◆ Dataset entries
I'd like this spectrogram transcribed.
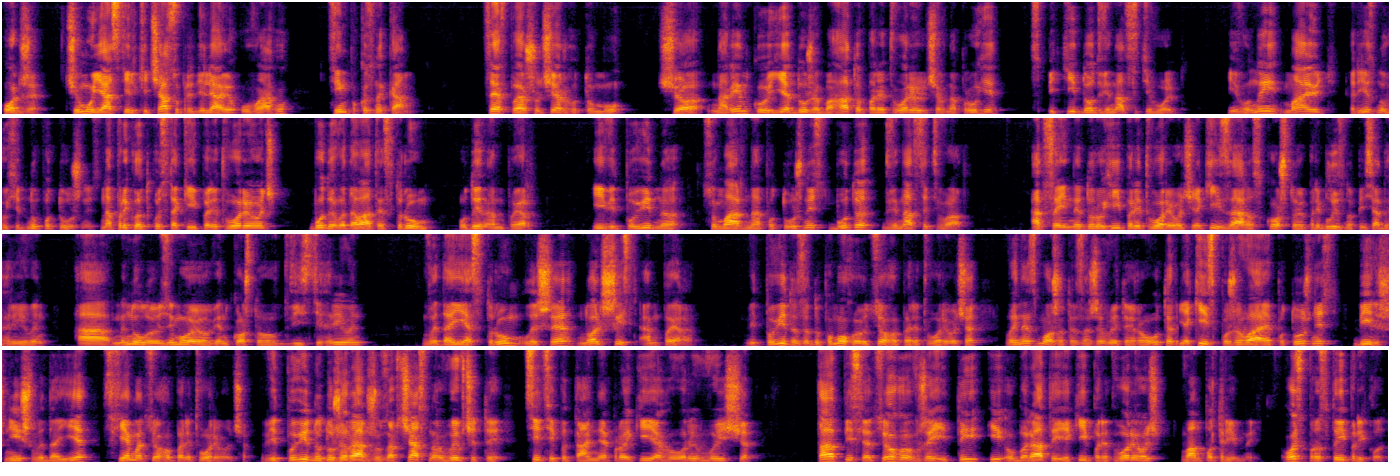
Отже, чому я стільки часу приділяю увагу цим показникам? Це в першу чергу тому, що на ринку є дуже багато перетворювачів напруги з 5 до 12 вольт, і вони мають різну вихідну потужність. Наприклад, ось такий перетворювач буде видавати струм 1 А, і відповідно сумарна потужність буде 12 Вт. А цей недорогий перетворювач, який зараз коштує приблизно 50 гривень, а минулою зимою він коштував 200 гривень, видає струм лише 0,6 А. Відповідно, за допомогою цього перетворювача ви не зможете заживити роутер, який споживає потужність більш ніж видає схема цього перетворювача. Відповідно, дуже раджу завчасно вивчити всі ці питання, про які я говорив вище, та після цього вже йти і обирати, який перетворювач вам потрібний. Ось простий приклад.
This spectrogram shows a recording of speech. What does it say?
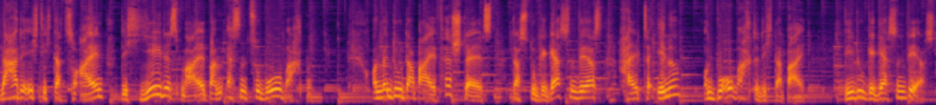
lade ich dich dazu ein, dich jedes Mal beim Essen zu beobachten. Und wenn du dabei feststellst, dass du gegessen wirst, halte inne und beobachte dich dabei, wie du gegessen wirst.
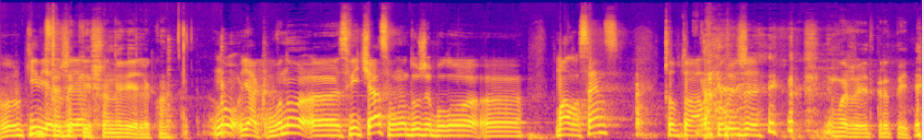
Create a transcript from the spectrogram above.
руків'я Це вже. такий, що на велику. Ну як, воно е, свій час, воно дуже було е, мало сенс. Тобто, але коли вже Не може відкрутити.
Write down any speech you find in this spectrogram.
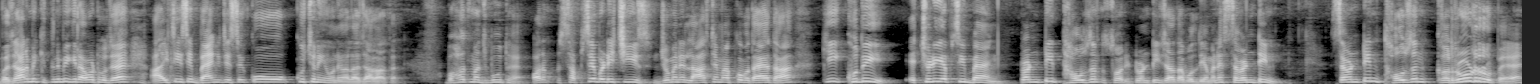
बाज़ार में कितनी भी गिरावट हो जाए आईसीआईसी बैंक जैसे को कुछ नहीं होने वाला ज़्यादातर। बहुत मज़बूत है। और सबसे बड़ी चीज़ जो मैंने लास्ट टाइम आपको बताया था कि खुद ही H D F C bank twenty thousand sorry twenty ज़्यादा बोल दिया मैंने सेवनटीन सेवनटीन थाउज़ेंड करोड़ रुपए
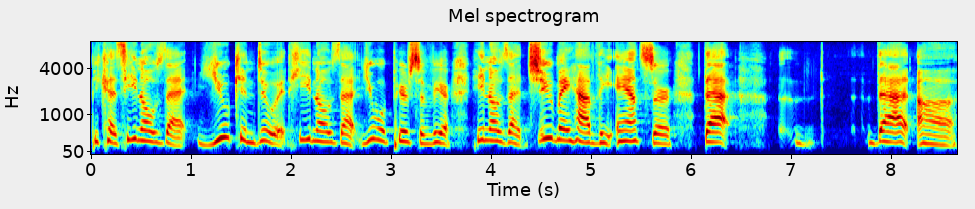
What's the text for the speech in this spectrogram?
because he knows that you can do it. He knows that you will persevere. He knows that you may have the answer that that uh,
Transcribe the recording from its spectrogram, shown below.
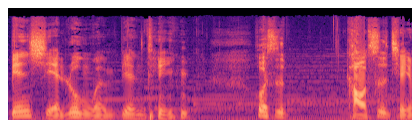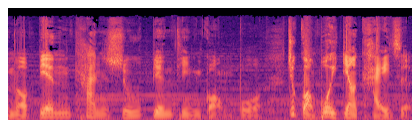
边写论文边听，或是考试前有没有边看书边听广播？就广播一定要开着，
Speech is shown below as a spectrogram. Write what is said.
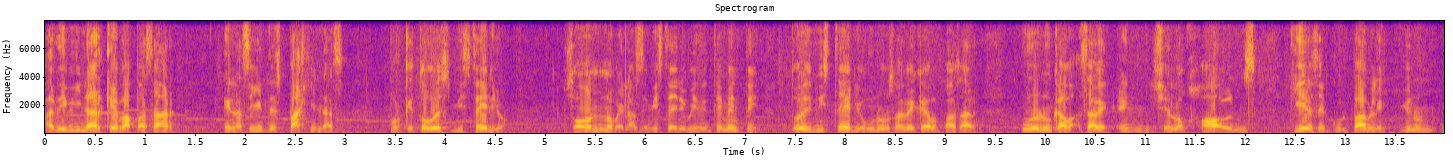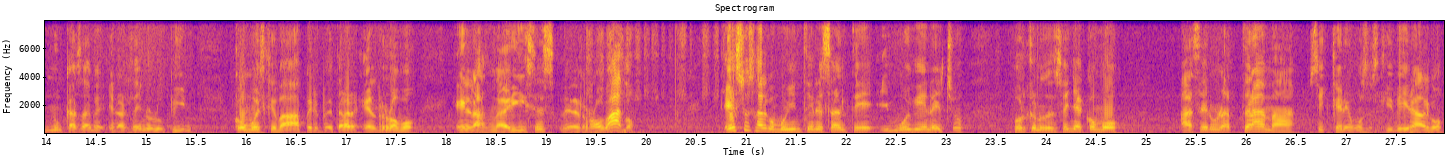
adivinar qué va a pasar en las siguientes páginas porque todo es misterio. Son novelas de misterio, evidentemente. Todo es misterio, uno no sabe qué va a pasar. Uno nunca sabe en Sherlock Holmes quién es el culpable. Y uno nunca sabe en Arsène Lupin cómo es que va a perpetrar el robo en las narices del robado. Eso es algo muy interesante y muy bien hecho porque nos enseña cómo hacer una trama si queremos escribir algo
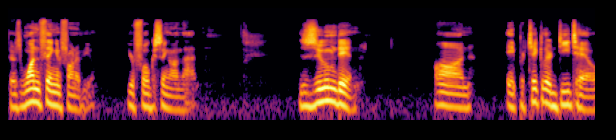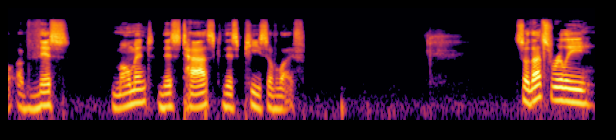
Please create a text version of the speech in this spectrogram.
There's one thing in front of you. You're focusing on that. Zoomed in on a particular detail of this moment, this task, this piece of life. So that's really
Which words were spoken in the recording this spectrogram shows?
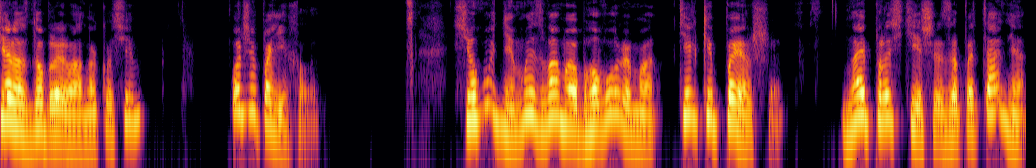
Ще раз добрий ранок усім. Отже, поїхали. Сьогодні ми з вами обговоримо тільки перше, найпростіше запитання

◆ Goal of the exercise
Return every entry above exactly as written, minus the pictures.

◆ Output of the task
I'd like this spectrogram transcribed.
Отже, чому я стільки часу приділяю увагу цим показникам? Це в першу чергу тому, що на ринку є дуже багато перетворювачів напруги з 5 до 12 вольт, і вони мають різну вихідну потужність. Наприклад, ось такий перетворювач буде видавати струм 1 А, і відповідно сумарна потужність буде 12 Вт. А цей недорогий перетворювач, який зараз коштує приблизно 50 гривень, а минулою зимою він коштував 200 гривень, видає струм лише 0,6 А. Відповідно, за допомогою цього перетворювача ви не зможете заживити роутер, який споживає потужність більш ніж видає схема цього перетворювача. Відповідно, дуже раджу завчасно вивчити всі ці питання, про які я говорив вище, та після цього вже йти і обирати, який перетворювач вам потрібний. Ось простий приклад.
This spectrogram shows a recording of speech. What does it say?
lade ich dich dazu ein, dich jedes Mal beim Essen zu beobachten. Und wenn du dabei feststellst, dass du gegessen wirst, halte inne und beobachte dich dabei, wie du gegessen wirst.
Create a transcript from the spectrogram above.
руків'я Це вже. такий, що на велику. Ну як, воно е, свій час, воно дуже було е, мало сенс. Тобто, але коли вже Не може відкрутити.
Write down any speech you find in this spectrogram.
बाज़ार में कितनी भी गिरावट हो जाए आईसीआईसी बैंक जैसे को कुछ नहीं होने वाला ज़्यादातर। बहुत मज़बूत है। और सबसे बड़ी चीज़ जो मैंने लास्ट टाइम आपको बताया था कि खुद ही H D F C bank twenty thousand sorry twenty ज़्यादा बोल दिया मैंने सेवनटीन सेवनटीन थाउज़ेंड करोड़ रुपए
What's the text for the speech in this spectrogram?
because he knows that you can do it. He knows that you will persevere. He knows that you may have the answer that that uh,
Transcribe the recording from its spectrogram, shown below.
边写论文边听，或是考试前有没有边看书边听广播？就广播一定要开着，
Speech is shown below as a spectrogram. Write what is said.
adivinar qué va a pasar en las siguientes páginas porque todo es misterio. Son novelas de misterio, evidentemente. Todo es misterio, uno no sabe qué va a pasar. Uno nunca sabe en Sherlock Holmes quién es el culpable. Y uno nunca sabe en Arsène Lupin cómo es que va a perpetrar el robo en las narices del robado. Eso es algo muy interesante y muy bien hecho porque nos enseña cómo hacer una trama si queremos escribir algo
Please create a text version of the speech in this spectrogram.
There's one thing in front of you. You're focusing on that. Zoomed in on a particular detail of this moment, this task, this piece of life. So that's really
Which words were spoken in the recording this spectrogram shows?
Ще раз добрий ранок усім. Отже, поїхали. Сьогодні ми з вами обговоримо тільки перше, найпростіше запитання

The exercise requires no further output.